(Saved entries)
[Start of Attachment]
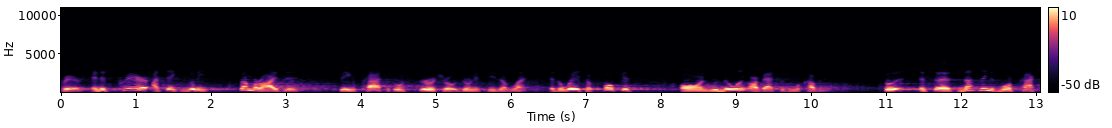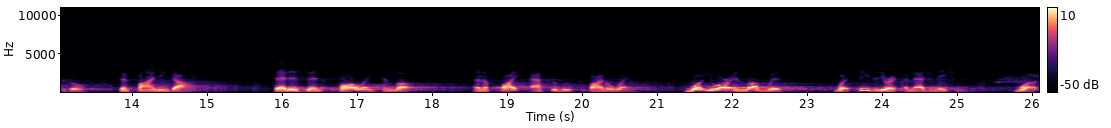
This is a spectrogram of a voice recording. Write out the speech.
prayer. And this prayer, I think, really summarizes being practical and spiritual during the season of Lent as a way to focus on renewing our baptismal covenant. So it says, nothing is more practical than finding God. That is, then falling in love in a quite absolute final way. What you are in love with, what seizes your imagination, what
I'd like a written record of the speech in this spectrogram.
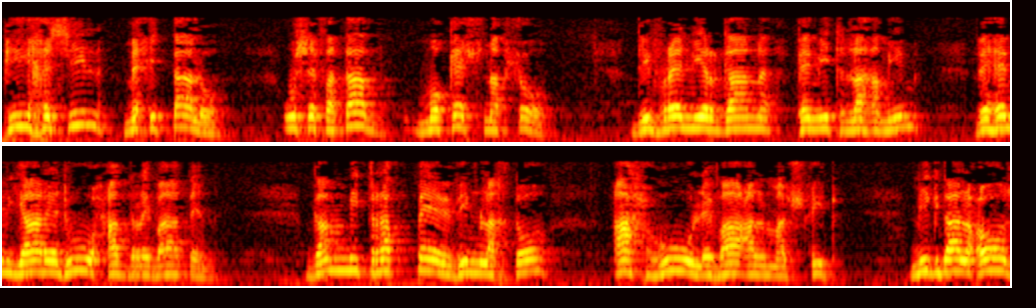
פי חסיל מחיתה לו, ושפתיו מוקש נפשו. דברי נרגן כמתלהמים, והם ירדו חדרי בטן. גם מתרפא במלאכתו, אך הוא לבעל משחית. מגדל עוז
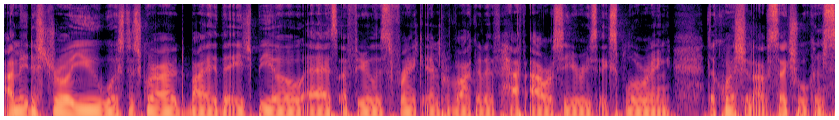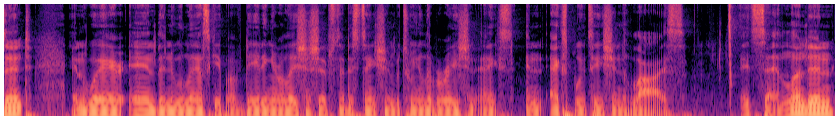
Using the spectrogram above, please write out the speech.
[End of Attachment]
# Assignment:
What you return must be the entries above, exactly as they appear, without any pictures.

# Result of this exercise:
This is a spectrogram of a voice recording. Write out the speech.
prayer. And this prayer, I think, really summarizes being practical and spiritual during the season of Lent as a way to focus on renewing our baptismal covenant. So it says, nothing is more practical than finding God. That is, then falling in love in a quite absolute final way. What you are in love with, what seizes your imagination, what
I'd like a written record of the speech in this spectrogram.
פי חסיל מחיתה לו, ושפתיו מוקש נפשו. דברי נרגן כמתלהמים, והם ירדו חדרי בטן. גם מתרפא במלאכתו, אך הוא לבעל משחית. מגדל עוז
Using the spectrogram above, please write out the speech.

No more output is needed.